5 Reasons to Stay Until the End of Mass
content from Aleteia
by Sr. Theresa Aletheia Noble
Most of us have probably done it at least once or twice.
We make a beeline for the door with our heads down after receiving communion because we have something important to do.
We hope our pastor and friends won’t notice. And perhaps they don’t. But Someone does.
As a religious sister who has moved around quite a bit, I am surprised by how drastically different parishes in some areas of the country are from others. I am from Oklahoma and rarely see people leaving Mass early. I used to live in California, and in the parish I attended, people came late and sometimes left early. I am now in the northeast and am surprised by how many people leave Mass early. But these patterns also depend on the parish. It is an interesting phenomenon. An isolated incident is not that concerning to me. But when half the parishioners have disappeared to the parking lot before the closing song has ended, it makes my heart a little sad.

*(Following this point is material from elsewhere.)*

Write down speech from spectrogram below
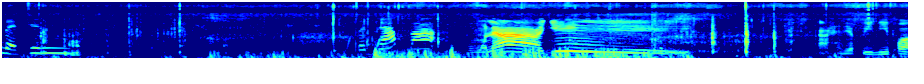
แม่กินกระดับปลา หมดแล้ว เย้อะ เดี๋ยวปีนี้พ่อ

Sometimes I want to run after the people I see walking briskly out of church straight from the communion line and shake them and say, “You have Jesus inside you! Take a minute to talk to him, to thank him, to love him!”
Do you need some motivation to stay a little longer to attend the entire Mass? Do you know some other people who might?
Here are some reasons I stay until the end of Mass, (besides the fact that I am a nun and it would be scandalous if I ran out right after communion every Sunday):
1. Communion Is About Communing: When we receive communion, we receive Jesus himself. When we eat and run it is like visiting a friend and the moment he is able to sit down and be present to us we jump up and run out the door yelling, “It was so great to spend time with you, see you next week!” Communion is about communing with our Lord and Savior. In order to commune, we have to actually savor this special time with him and take a few moments to be with our Lord.
2. It’s Not Nice to Be Rude: Before Mass in the convent, we have a half hour of silent meditation on the Gospel. Sometimes I am late. I walk quickly in with my head down, embarrassed that everyone can see that I slept in. Recently, I realized that my motivation to be on time should not be to avoid embarrassment but because I am going to see Jesus. Why are we often more concerned with other people’s reactions than we are with Jesus’? We think, I have to run because I have so much to do, so-and-so is waiting for me! But why is it easy for us to leave early and come late when it is the Creator of the Universe who is hoping to see us?
3. Mass Is Not An Activity on a To-Do List: Often when I see people running out of Mass, it seems like they are checking off an activity on their to-do list and want to be done with it. The Christian life is not a to-do list. It is an invitation to be in relationship with God. If we are going to Mass out of a sense of responsibility, sure we may be avoiding mortal sin, but barely scraping by in the avoidance of mortal sin is not the calling of our spiritual life. We are called to much more. We are called to relationship, to holiness, to transformation.
4. The Final Blessing Is Important: On the Day of Atonement, Zechariah, the father of John the Baptist, had the honor of going into the holy of holies on the day the angel told him that he and his wife would have a child. The people eagerly waited outside for him to give them a blessing after he offered incense. When Zechariah came out mute because he did not believe the angel’s message, the lack of a blessing amplifies the dishonor and the tragedy of losing his voice. I am sure the people went home very disappointed. Blessings are precious. When a priest, who by his ordination is configured to Christ, gives his final blessing, we are being blessed by God himself. If Jesus were standing ready to give us a blessing before we left Mass and went back out into the world, wouldn’t you wait for it?
5. You Get MORE Grace: According to the Catechism, “the fruits of the sacraments … depend on the disposition of the one who receives them” (CCC 1128). There is a power in the sacraments in and of themselves, but how much of that power seeps into our souls and plays out in our lives depends on our disposition. If we are rushing out of church after communion, chances are our disposition is not such that we are reverentially aware of the amazing fact that we are consuming the body, blood, soul and divinity of God himself. It’s heavy stuff. And it deserves a disposition of great respect, if only because we all need all the grace we can get.